Return the lines of the data below starting at the one holding "Could you write" and ending at the one holding "Write the transcript", word for word, leaving every picture out.

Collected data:
══════════════════════════════
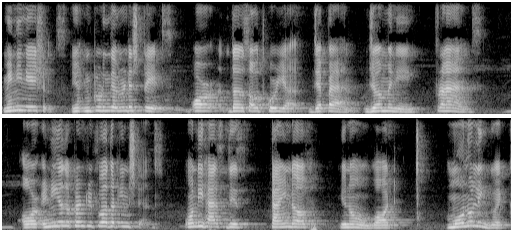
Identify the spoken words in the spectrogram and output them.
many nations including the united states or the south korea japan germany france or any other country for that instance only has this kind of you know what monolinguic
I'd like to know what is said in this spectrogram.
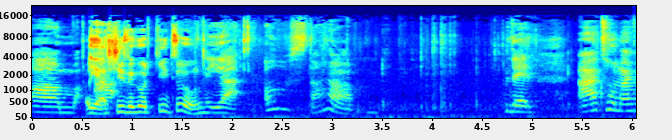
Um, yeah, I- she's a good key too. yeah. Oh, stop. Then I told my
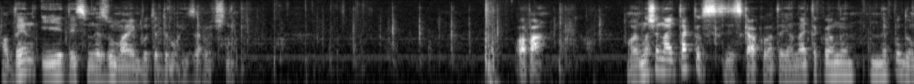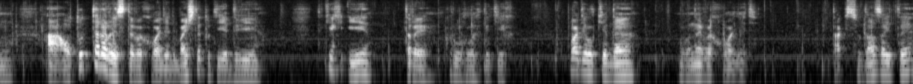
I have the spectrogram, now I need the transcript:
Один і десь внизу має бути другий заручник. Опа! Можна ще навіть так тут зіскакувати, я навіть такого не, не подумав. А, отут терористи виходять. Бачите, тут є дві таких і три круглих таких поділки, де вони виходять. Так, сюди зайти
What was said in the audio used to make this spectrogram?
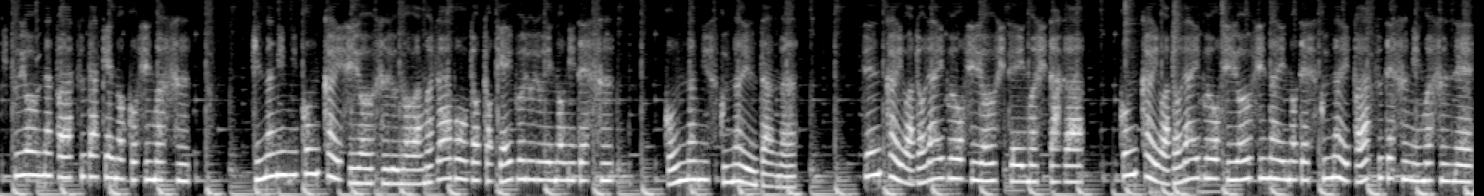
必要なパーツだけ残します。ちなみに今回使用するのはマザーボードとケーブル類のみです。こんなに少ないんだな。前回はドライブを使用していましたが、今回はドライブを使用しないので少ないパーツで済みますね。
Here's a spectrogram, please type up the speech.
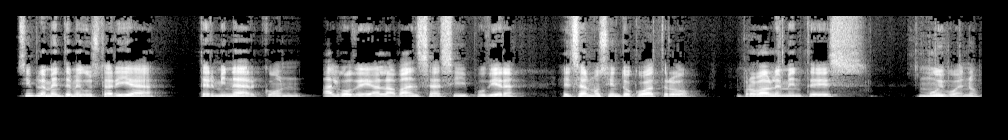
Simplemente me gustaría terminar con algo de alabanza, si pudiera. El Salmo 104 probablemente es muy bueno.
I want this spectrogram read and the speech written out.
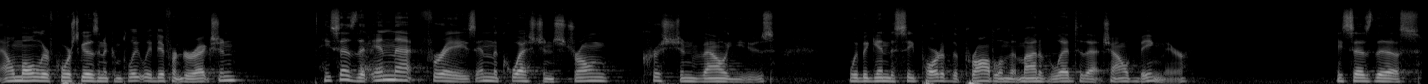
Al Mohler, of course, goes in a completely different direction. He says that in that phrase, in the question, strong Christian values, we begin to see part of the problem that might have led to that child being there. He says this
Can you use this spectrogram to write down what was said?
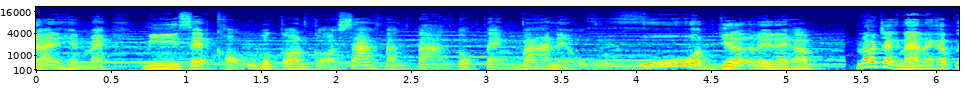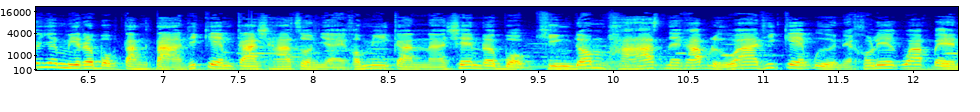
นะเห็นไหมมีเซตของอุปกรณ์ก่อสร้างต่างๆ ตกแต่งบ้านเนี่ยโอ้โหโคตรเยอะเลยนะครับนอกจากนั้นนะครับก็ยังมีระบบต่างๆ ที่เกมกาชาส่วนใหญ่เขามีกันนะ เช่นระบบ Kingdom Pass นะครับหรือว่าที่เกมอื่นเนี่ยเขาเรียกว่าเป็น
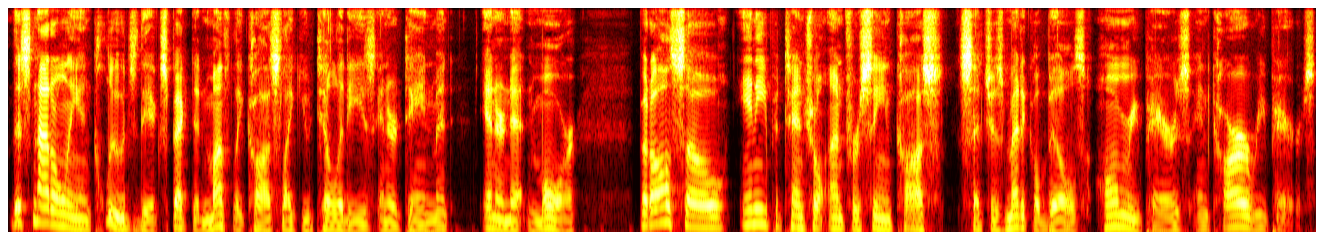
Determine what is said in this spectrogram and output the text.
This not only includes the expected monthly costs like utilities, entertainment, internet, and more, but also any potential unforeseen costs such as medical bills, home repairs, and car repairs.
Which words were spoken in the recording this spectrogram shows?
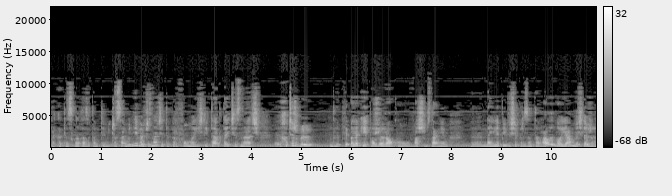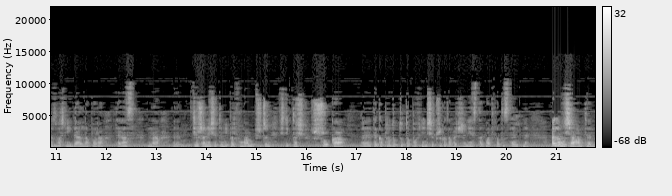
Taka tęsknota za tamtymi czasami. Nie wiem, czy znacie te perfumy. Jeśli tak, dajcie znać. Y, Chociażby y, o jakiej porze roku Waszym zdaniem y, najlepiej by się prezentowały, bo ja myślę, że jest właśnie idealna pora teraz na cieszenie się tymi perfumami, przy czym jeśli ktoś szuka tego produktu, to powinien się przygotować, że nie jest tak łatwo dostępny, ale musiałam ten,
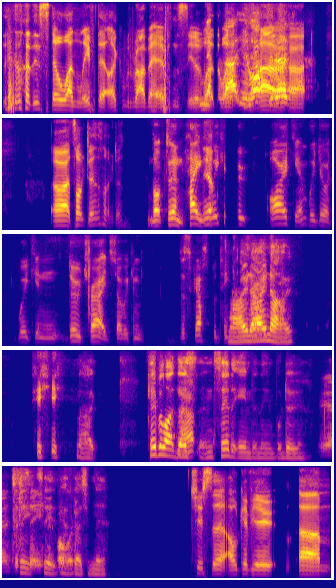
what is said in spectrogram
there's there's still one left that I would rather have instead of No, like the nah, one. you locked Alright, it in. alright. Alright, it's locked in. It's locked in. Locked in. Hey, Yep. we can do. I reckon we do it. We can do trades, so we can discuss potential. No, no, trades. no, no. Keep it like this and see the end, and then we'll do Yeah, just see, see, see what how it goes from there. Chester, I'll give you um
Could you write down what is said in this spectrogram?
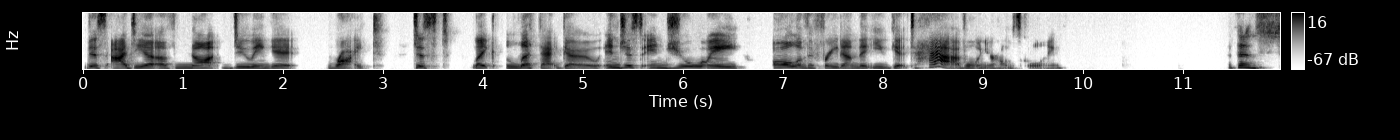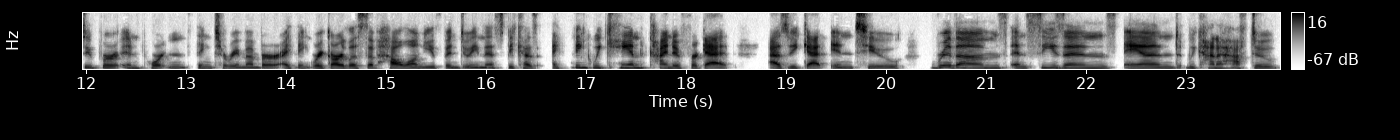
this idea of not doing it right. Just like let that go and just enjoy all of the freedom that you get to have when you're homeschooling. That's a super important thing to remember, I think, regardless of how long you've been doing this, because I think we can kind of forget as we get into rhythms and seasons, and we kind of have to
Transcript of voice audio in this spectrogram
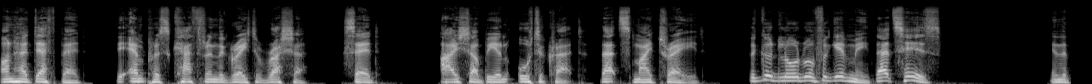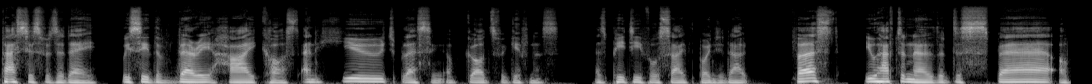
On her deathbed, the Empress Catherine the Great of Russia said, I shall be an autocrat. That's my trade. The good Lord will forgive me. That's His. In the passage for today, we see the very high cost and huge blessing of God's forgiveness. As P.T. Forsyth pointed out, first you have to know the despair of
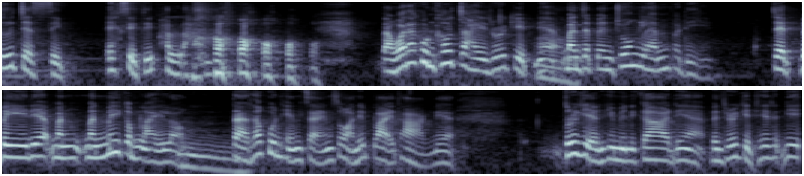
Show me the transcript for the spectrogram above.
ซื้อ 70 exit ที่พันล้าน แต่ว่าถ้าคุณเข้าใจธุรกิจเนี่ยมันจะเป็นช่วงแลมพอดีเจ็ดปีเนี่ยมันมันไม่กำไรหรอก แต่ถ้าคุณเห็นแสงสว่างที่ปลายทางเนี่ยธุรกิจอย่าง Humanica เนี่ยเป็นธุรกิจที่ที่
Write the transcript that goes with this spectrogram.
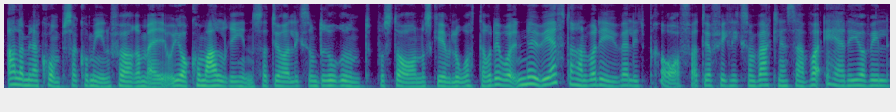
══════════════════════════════
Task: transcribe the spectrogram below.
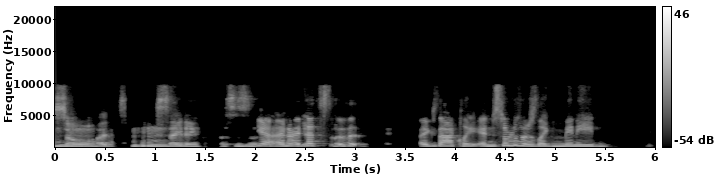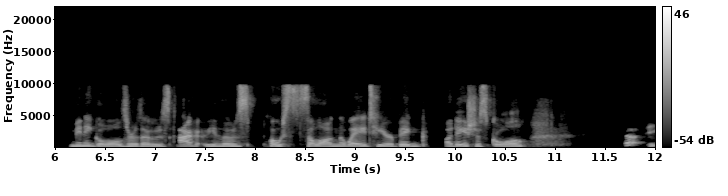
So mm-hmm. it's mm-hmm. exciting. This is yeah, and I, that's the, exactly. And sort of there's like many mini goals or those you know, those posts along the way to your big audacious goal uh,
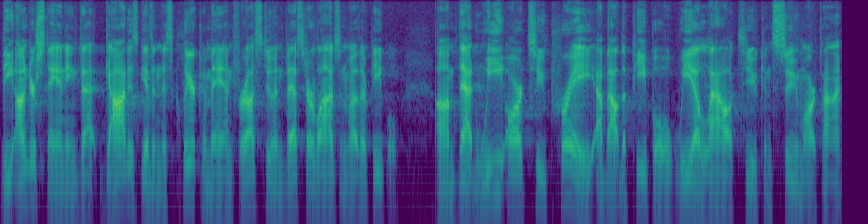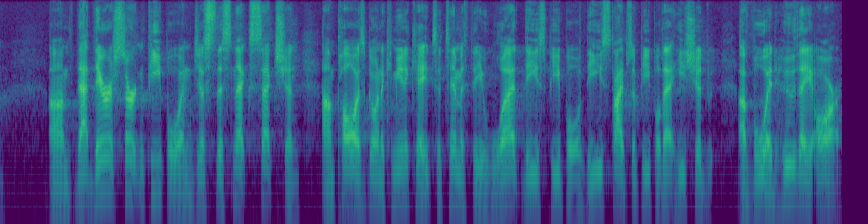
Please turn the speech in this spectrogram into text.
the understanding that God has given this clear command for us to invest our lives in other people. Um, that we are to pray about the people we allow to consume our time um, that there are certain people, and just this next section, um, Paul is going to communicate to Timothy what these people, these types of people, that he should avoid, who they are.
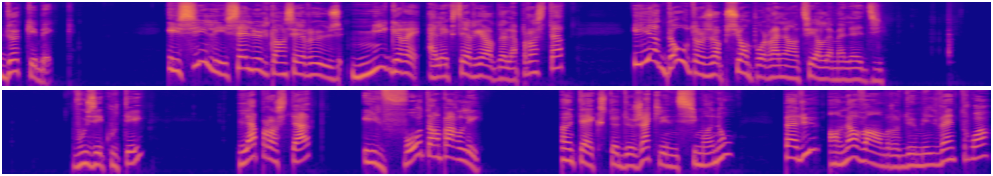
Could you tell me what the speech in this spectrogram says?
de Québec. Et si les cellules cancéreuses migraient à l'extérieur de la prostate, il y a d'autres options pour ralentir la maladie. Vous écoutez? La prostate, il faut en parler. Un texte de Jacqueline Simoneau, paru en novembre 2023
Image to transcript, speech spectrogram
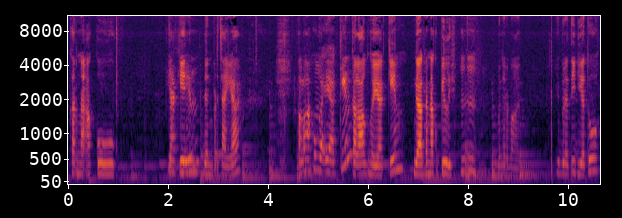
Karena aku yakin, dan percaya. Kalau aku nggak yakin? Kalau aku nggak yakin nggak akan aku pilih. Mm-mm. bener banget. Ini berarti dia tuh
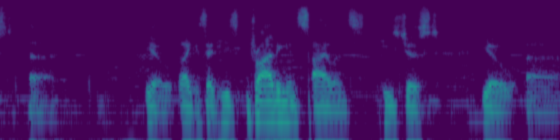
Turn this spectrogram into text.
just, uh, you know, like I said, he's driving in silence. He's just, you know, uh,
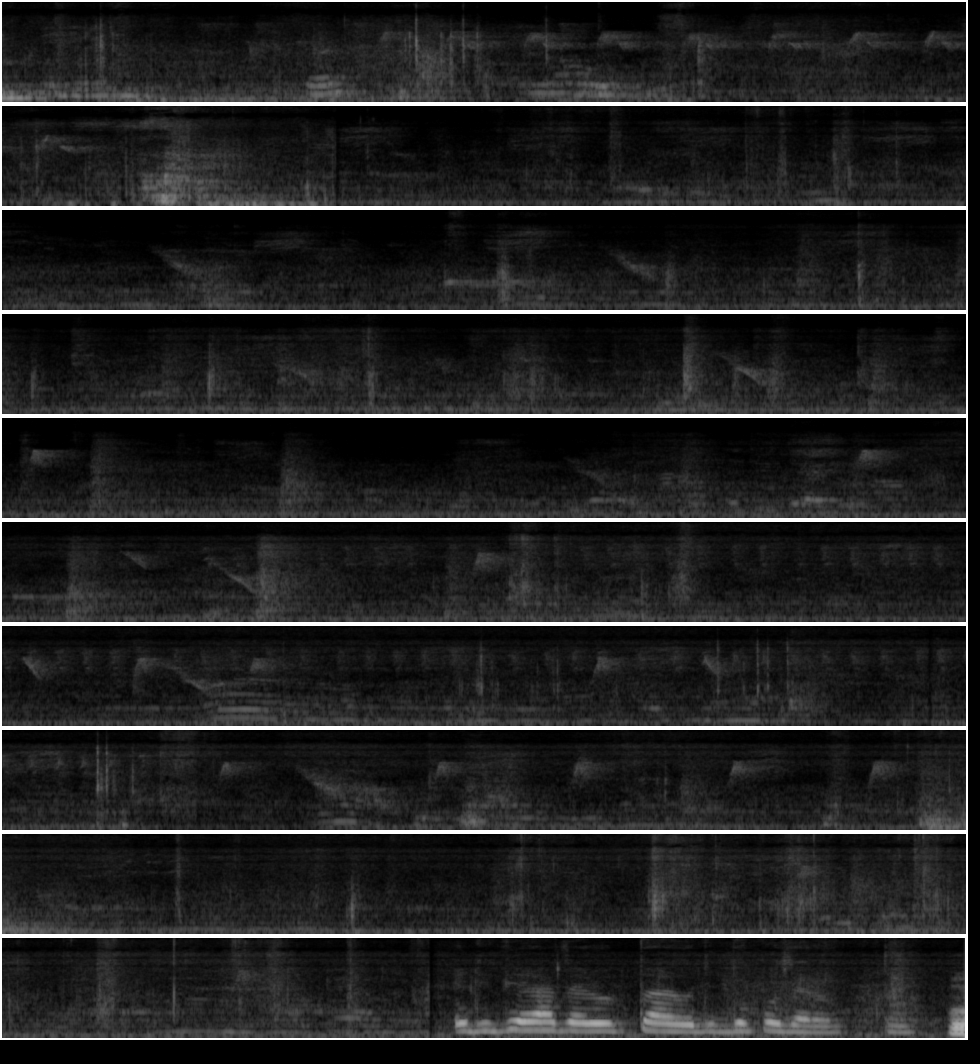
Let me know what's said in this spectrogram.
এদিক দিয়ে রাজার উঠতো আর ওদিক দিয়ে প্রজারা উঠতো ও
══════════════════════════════
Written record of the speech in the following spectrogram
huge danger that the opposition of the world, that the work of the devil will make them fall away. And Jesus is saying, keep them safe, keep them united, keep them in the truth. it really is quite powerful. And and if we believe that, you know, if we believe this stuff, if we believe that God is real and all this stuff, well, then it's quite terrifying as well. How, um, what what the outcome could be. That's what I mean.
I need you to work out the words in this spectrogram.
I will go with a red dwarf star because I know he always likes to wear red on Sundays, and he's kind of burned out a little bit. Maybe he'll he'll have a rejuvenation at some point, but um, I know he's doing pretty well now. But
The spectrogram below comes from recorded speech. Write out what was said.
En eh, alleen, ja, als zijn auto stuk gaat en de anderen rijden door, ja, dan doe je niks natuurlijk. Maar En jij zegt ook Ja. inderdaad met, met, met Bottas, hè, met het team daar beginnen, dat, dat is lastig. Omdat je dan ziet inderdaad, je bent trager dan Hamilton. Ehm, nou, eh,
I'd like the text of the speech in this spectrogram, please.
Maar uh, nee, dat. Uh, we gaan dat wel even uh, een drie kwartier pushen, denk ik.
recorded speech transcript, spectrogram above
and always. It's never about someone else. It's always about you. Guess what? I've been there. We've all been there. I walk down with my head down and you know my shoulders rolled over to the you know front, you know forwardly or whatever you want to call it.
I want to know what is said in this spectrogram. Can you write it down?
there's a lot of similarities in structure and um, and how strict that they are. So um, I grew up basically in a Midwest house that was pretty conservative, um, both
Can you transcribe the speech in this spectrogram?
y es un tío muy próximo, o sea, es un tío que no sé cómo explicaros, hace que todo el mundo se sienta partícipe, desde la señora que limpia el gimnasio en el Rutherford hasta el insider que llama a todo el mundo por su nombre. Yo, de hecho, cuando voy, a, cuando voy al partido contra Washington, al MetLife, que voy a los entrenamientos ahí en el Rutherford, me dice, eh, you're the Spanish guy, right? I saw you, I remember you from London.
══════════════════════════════
*Written solution*
Could you write down what is said in this spectrogram?
this idea of not doing it right. Just like let that go and just enjoy all of the freedom that you get to have when you're homeschooling. That's a super important thing to remember, I think, regardless of how long you've been doing this, because I think we can kind of forget as we get into rhythms and seasons, and we kind of have to
Transcript of voice audio in this spectrogram
On her deathbed, the Empress Catherine the Great of Russia said, I shall be an autocrat. That's my trade. The good Lord will forgive me. That's His. In the passage for today, we see the very high cost and huge blessing of God's forgiveness. As P.T. Forsyth pointed out, first you have to know the despair of
Show me the transcript for the spectrogram above.
ซื้อ 70 exit ที่พันล้าน แต่ว่าถ้าคุณเข้าใจธุรกิจเนี่ยมันจะเป็นช่วงแลมพอดีเจ็ดปีเนี่ยมันมันไม่กำไรหรอก แต่ถ้าคุณเห็นแสงสว่างที่ปลายทางเนี่ยธุรกิจอย่าง Humanica เนี่ยเป็นธุรกิจที่ที่
Write the transcript that goes with this spectrogram.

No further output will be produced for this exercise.